§ **Material for this task**:
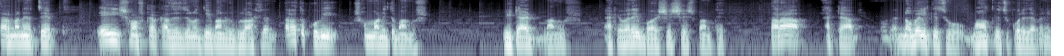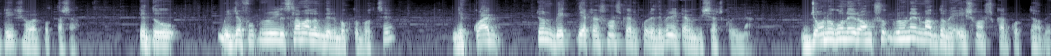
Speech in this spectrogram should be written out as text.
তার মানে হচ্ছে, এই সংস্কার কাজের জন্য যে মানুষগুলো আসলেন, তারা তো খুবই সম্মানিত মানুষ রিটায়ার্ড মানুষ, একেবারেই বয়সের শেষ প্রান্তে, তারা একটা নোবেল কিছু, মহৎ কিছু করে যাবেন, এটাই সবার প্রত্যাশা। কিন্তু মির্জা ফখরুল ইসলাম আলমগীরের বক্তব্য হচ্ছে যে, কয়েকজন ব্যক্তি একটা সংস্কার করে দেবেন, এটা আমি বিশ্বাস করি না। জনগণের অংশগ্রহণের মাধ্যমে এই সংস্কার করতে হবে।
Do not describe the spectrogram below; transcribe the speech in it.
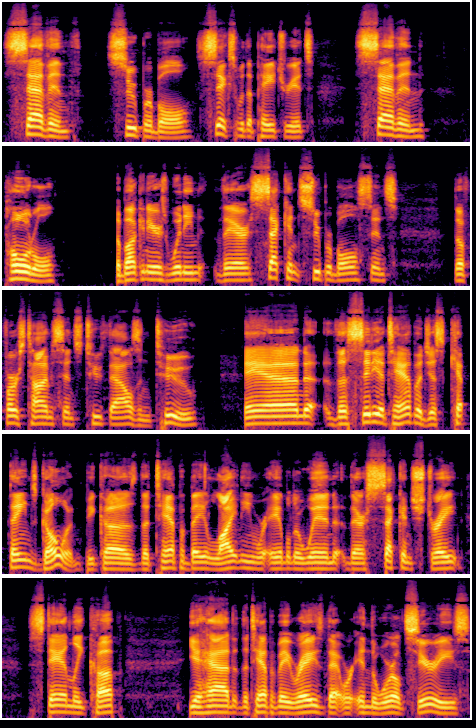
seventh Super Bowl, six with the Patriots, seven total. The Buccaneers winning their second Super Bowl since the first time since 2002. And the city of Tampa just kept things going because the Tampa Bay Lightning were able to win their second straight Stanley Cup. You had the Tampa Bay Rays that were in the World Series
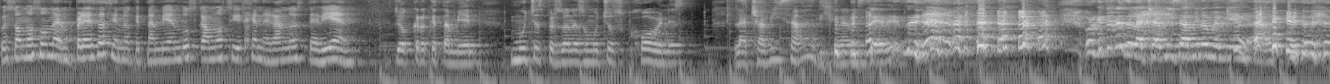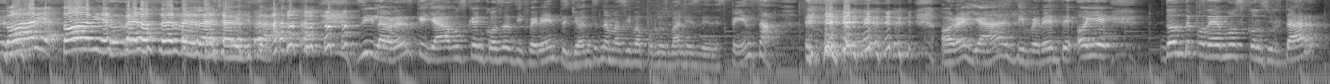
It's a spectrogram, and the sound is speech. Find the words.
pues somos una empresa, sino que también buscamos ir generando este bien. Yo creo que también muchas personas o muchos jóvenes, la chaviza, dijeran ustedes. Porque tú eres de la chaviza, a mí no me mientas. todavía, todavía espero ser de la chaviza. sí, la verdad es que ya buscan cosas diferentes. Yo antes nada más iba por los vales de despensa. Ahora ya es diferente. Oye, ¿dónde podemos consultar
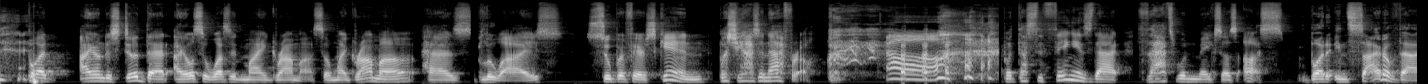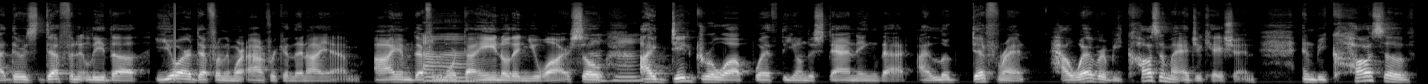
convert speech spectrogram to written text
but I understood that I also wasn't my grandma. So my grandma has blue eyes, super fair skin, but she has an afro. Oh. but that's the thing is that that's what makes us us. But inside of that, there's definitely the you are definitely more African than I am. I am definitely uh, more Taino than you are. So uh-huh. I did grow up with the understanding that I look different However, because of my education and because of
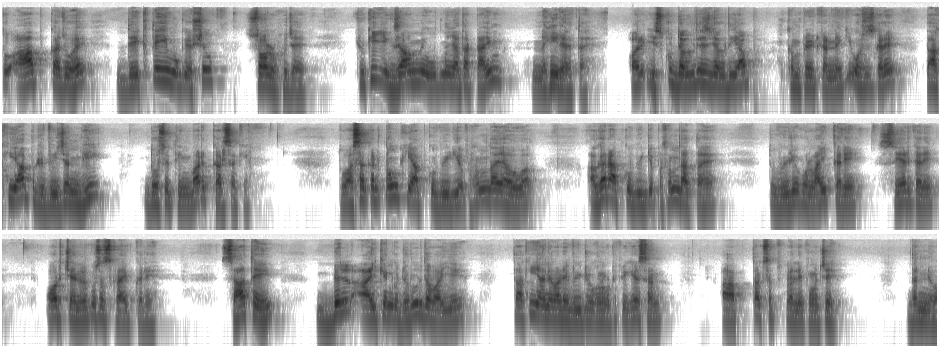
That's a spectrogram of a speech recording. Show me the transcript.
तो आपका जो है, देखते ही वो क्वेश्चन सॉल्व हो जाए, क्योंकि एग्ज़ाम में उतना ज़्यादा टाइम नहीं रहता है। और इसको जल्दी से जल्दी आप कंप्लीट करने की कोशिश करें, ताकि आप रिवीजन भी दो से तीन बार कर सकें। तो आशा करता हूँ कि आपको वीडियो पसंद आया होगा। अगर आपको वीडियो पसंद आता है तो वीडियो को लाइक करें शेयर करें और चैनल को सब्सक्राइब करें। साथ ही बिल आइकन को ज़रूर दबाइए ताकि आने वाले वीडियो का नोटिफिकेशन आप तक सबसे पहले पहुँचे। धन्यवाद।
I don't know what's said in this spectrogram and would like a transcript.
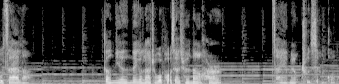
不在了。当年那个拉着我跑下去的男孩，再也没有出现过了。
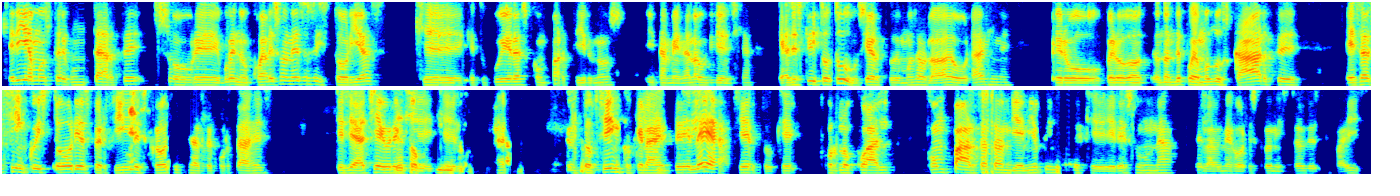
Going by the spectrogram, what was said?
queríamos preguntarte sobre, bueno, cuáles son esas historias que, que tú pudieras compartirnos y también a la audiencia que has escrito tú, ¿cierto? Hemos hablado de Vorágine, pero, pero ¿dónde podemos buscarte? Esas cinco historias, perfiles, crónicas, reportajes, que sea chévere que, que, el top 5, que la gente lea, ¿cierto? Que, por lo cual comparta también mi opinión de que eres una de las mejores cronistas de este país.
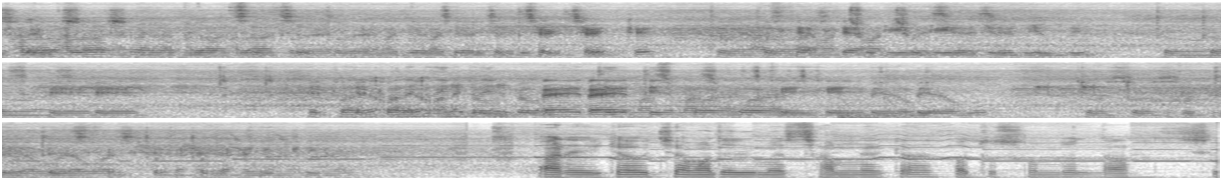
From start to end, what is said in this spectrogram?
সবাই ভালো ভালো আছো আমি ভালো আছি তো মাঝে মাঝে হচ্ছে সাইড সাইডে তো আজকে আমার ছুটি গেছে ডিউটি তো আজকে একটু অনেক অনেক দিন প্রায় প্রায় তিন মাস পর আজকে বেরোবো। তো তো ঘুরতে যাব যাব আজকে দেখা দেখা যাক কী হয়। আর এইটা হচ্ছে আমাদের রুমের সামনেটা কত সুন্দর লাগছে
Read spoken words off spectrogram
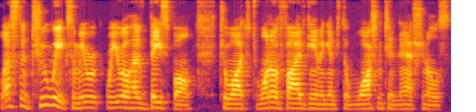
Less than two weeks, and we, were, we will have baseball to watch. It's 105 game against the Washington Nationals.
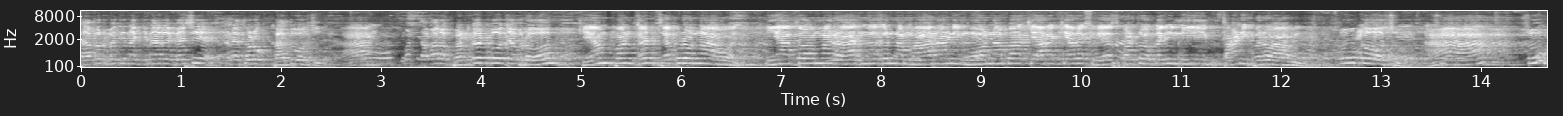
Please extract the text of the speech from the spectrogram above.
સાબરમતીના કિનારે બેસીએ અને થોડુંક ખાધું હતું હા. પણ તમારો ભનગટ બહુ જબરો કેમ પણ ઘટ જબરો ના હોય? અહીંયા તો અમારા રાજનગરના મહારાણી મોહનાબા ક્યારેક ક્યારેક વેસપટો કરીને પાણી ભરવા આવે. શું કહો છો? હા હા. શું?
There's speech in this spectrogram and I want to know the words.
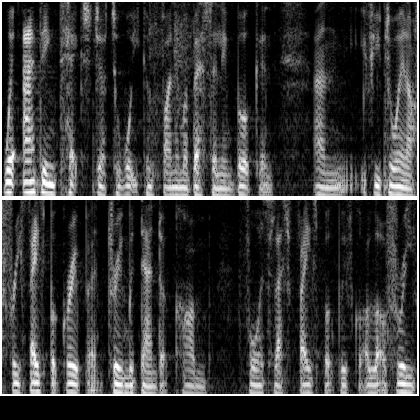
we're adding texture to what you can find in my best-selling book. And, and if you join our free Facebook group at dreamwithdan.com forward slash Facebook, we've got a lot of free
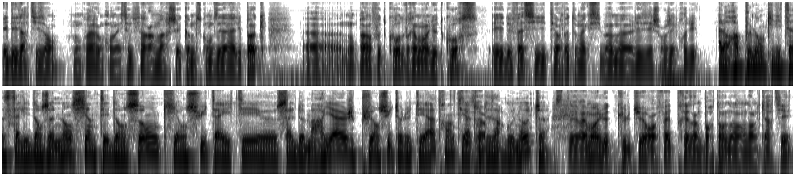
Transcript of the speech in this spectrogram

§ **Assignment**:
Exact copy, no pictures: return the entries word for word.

§ **Task solution**:
Speech in this spectrogram should be written out as text.
তার মানে হচ্ছে, এই সংস্কার কাজের জন্য যে মানুষগুলো আসলেন, তারা তো খুবই সম্মানিত মানুষ রিটায়ার্ড মানুষ, একেবারেই বয়সের শেষ প্রান্তে, তারা একটা নোবেল কিছু, মহৎ কিছু করে যাবেন, এটাই সবার প্রত্যাশা। কিন্তু মির্জা ফখরুল ইসলাম আলমগীরের বক্তব্য হচ্ছে যে, কয়েকজন ব্যক্তি একটা সংস্কার করে দেবেন, এটা আমি বিশ্বাস করি না। জনগণের অংশগ্রহণের মাধ্যমে এই সংস্কার করতে হবে।
Do not describe the spectrogram below; transcribe the speech in it.
seventh Super Bowl, six with the Patriots, seven total. The Buccaneers winning their second Super Bowl since the first time since 2002. And the city of Tampa just kept things going because the Tampa Bay Lightning were able to win their second straight Stanley Cup. You had the Tampa Bay Rays that were in the World Series
It's a spectrogram, and the sound is speech. Find the words.
pues somos una empresa, sino que también buscamos ir generando este bien. Yo creo que también muchas personas o muchos jóvenes, la chaviza, dijeran ustedes. Porque tú eres de la chaviza, a mí no me mientas. todavía, todavía espero ser de la chaviza. sí, la verdad es que ya buscan cosas diferentes. Yo antes nada más iba por los vales de despensa. Ahora ya es diferente. Oye, ¿dónde podemos consultar
convert speech spectrogram to written text
but I understood that I also wasn't my grandma. So my grandma has blue eyes, super fair skin, but she has an afro. Oh. but that's the thing is that that's what makes us us. But inside of that, there's definitely the you are definitely more African than I am. I am definitely uh, more Taino than you are. So uh-huh. I did grow up with the understanding that I look different However, because of my education and because of
That's a spectrogram of a speech recording. Show me the transcript.
तो आपका जो है, देखते ही वो क्वेश्चन सॉल्व हो जाए, क्योंकि एग्ज़ाम में उतना ज़्यादा टाइम नहीं रहता है। और इसको जल्दी से जल्दी आप कंप्लीट करने की कोशिश करें, ताकि आप रिवीजन भी दो से तीन बार कर सकें। तो आशा करता हूँ कि आपको वीडियो पसंद आया होगा। अगर आपको वीडियो पसंद आता है तो वीडियो को लाइक करें शेयर करें और चैनल को सब्सक्राइब करें। साथ ही बिल आइकन को ज़रूर दबाइए ताकि आने वाले वीडियो का नोटिफिकेशन आप तक सबसे पहले पहुँचे। धन्यवाद।
I don't know what's said in this spectrogram and would like a transcript.
不在了。当年那个拉着我跑下去的男孩，再也没有出现过了。
Going by the spectrogram, what was said?
queríamos preguntarte sobre, bueno, cuáles son esas historias que, que tú pudieras compartirnos y también a la audiencia que has escrito tú, ¿cierto? Hemos hablado de Vorágine, pero, pero ¿dónde podemos buscarte? Esas cinco historias, perfiles, crónicas, reportajes, que sea chévere que, que, el top 5, que la gente lea, ¿cierto? Que, por lo cual comparta también mi opinión de que eres una de las mejores cronistas de este país.
From start to end, what is said in this spectrogram?
সবাই ভালো ভালো আছো আমি ভালো আছি তো মাঝে মাঝে হচ্ছে সাইড সাইডে তো আজকে আমার ছুটি গেছে ডিউটি তো আজকে একটু অনেক অনেক দিন প্রায় প্রায় তিন মাস পর আজকে বেরোবো। তো তো ঘুরতে যাব যাব আজকে দেখা দেখা যাক কী হয়। আর এইটা হচ্ছে আমাদের রুমের সামনেটা কত সুন্দর লাগছে
Read spoken words off spectrogram
Less than two weeks, and we, were, we will have baseball to watch. It's 105 game against the Washington Nationals.
Please extract the text of the speech from the spectrogram above.
સાબરમતીના કિનારે બેસીએ અને થોડુંક ખાધું હતું હા. પણ તમારો ભનગટ બહુ જબરો કેમ પણ ઘટ જબરો ના હોય? અહીંયા તો અમારા રાજનગરના મહારાણી મોહનાબા ક્યારેક ક્યારેક વેસપટો કરીને પાણી ભરવા આવે. શું કહો છો? હા હા. શું?
There's speech in this spectrogram and I want to know the words.
we're adding texture to what you can find in my best-selling book. And, and if you join our free Facebook group at dreamwithdan.com forward slash Facebook, we've got a lot of free
Transcript of the speech in this spectrogram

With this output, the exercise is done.